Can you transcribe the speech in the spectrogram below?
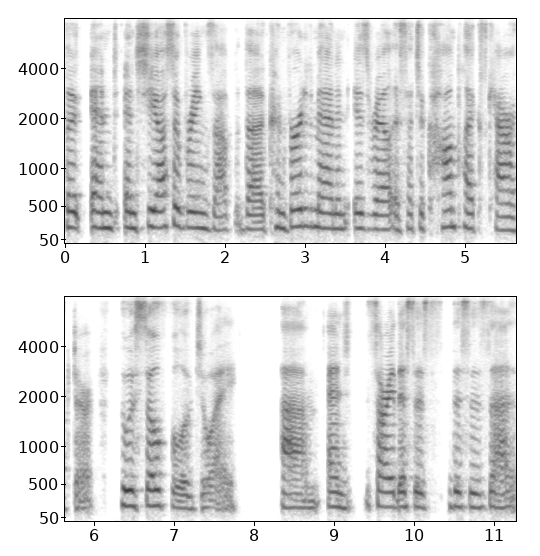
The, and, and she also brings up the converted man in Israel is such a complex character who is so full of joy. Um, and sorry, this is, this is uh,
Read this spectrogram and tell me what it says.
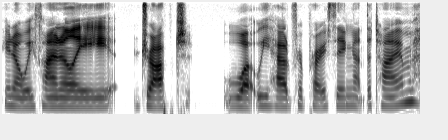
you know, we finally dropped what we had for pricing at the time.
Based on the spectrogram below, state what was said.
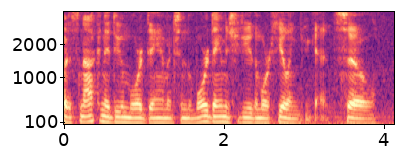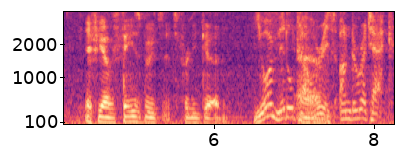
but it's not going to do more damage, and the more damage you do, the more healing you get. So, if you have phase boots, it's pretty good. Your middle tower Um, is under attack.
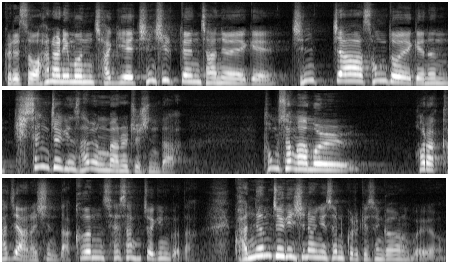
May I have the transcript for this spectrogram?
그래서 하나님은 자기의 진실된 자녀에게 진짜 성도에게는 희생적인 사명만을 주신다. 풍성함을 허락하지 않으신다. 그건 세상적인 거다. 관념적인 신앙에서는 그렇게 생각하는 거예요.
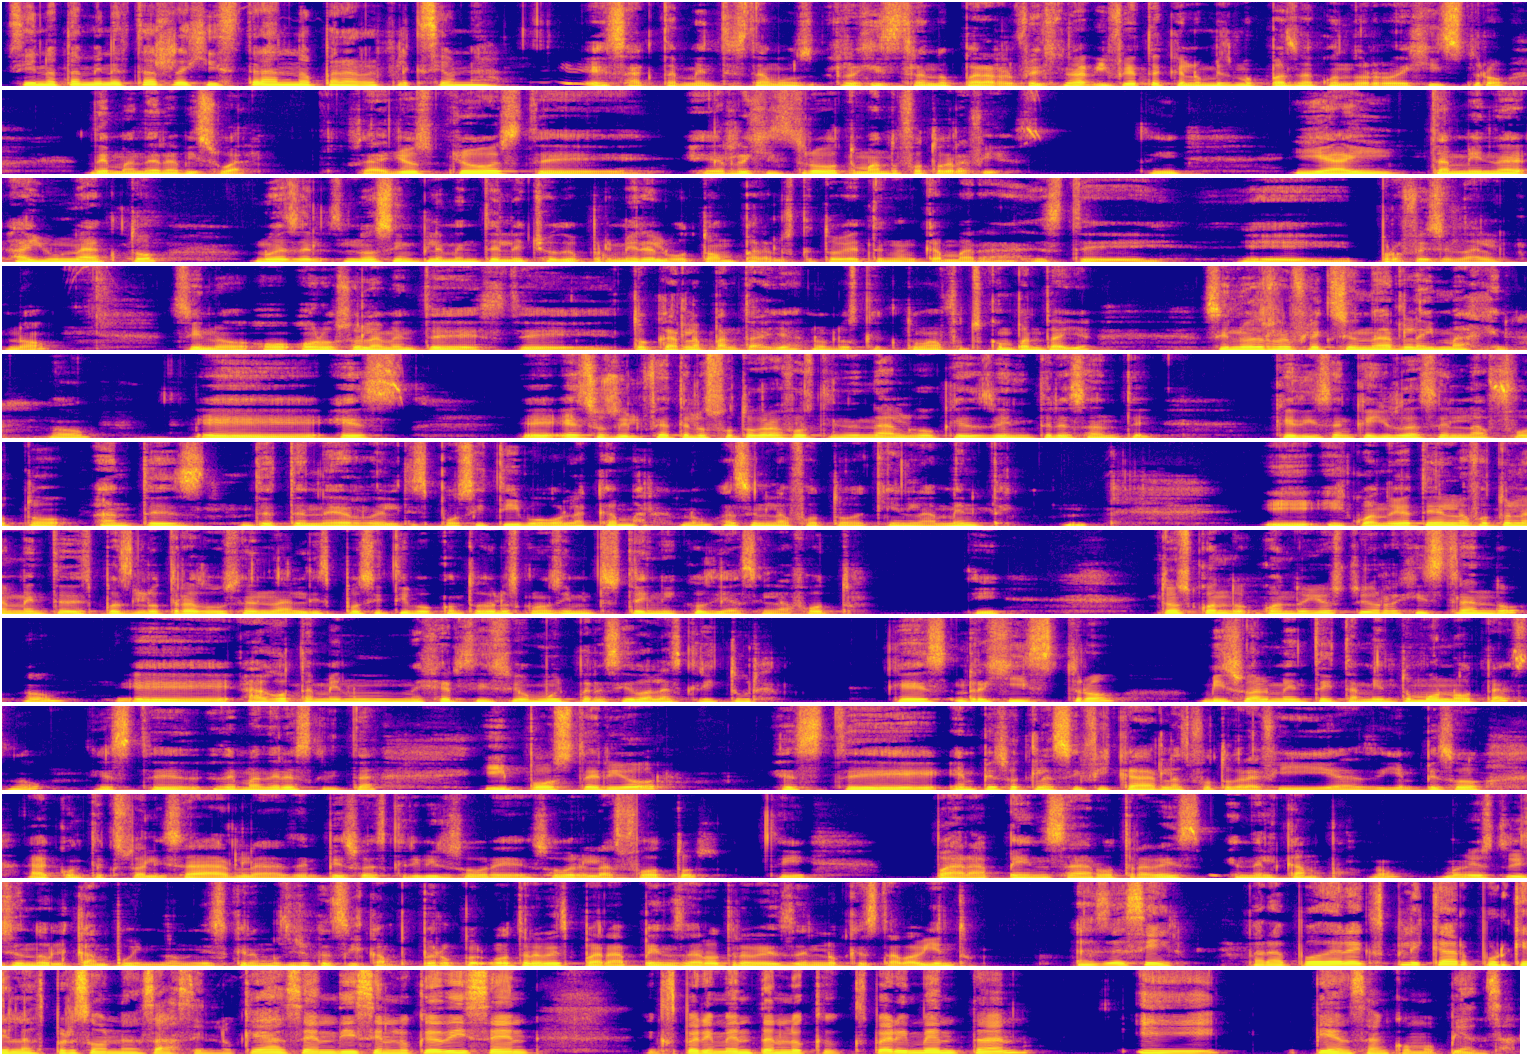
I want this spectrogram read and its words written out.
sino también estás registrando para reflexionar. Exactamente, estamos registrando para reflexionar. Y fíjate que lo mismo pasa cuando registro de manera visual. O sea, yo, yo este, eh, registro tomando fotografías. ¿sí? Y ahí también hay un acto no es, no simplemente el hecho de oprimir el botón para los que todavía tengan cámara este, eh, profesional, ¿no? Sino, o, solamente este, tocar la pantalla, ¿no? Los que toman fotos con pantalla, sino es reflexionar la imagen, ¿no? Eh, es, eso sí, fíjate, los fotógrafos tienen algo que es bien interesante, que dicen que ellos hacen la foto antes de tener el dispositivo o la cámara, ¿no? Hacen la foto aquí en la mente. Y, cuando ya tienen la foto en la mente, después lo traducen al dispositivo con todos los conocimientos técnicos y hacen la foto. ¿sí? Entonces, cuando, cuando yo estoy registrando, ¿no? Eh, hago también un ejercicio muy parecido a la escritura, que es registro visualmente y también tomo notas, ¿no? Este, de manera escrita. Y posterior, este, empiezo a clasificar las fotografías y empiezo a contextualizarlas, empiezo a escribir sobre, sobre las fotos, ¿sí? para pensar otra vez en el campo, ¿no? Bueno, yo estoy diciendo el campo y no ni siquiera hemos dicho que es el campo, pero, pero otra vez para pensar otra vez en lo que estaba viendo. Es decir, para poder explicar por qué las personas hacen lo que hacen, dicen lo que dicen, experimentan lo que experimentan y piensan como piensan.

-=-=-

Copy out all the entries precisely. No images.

◆ Your response:
Can you transcribe the speech in the spectrogram below?
The, and, and she also brings up the converted man in Israel is such a complex character who is so full of joy. Um, and sorry, this is, this is uh,
Read this spectrogram and tell me what it says.
you know, we finally dropped what we had for pricing at the time.
Based on the spectrogram below, state what was said.
but it's not going to do more damage, and the more damage you do, the more healing you get. So, if you have phase boots, it's pretty good. Your middle tower Um, is under attack.
May I have the transcript for this spectrogram?
그래서 하나님은 자기의 진실된 자녀에게 진짜 성도에게는 희생적인 사명만을 주신다. 풍성함을 허락하지 않으신다. 그건 세상적인 거다. 관념적인 신앙에서는 그렇게 생각하는 거예요.
I want this spectrogram read and its words written out.
sino también estás registrando para reflexionar. Exactamente, estamos registrando para reflexionar. Y fíjate que lo mismo pasa cuando registro de manera visual. O sea, yo, yo este, eh, registro tomando fotografías. ¿sí? Y ahí también hay un acto no es, no simplemente el hecho de oprimir el botón para los que todavía tengan cámara este, eh, profesional, ¿no? Sino, o, solamente este, tocar la pantalla, ¿no? Los que toman fotos con pantalla, sino es reflexionar la imagen, ¿no? Eh, es, eso sí, fíjate, los fotógrafos tienen algo que es bien interesante, que dicen que ellos hacen la foto antes de tener el dispositivo o la cámara, ¿no? Hacen la foto aquí en la mente. Y, cuando ya tienen la foto en la mente, después lo traducen al dispositivo con todos los conocimientos técnicos y hacen la foto. ¿sí? Entonces, cuando, cuando yo estoy registrando, ¿no? Eh, hago también un ejercicio muy parecido a la escritura, que es registro visualmente y también tomo notas, ¿no? Este, de manera escrita. Y posterior, este, empiezo a clasificar las fotografías y empiezo a contextualizarlas, empiezo a escribir sobre, sobre las fotos, ¿sí? para pensar otra vez en el campo, ¿no? Bueno, yo estoy diciendo el campo y no ni siquiera hemos dicho que es el campo, pero, pero otra vez para pensar otra vez en lo que estaba viendo. Es decir, para poder explicar por qué las personas hacen lo que hacen, dicen lo que dicen, experimentan lo que experimentan y piensan como piensan.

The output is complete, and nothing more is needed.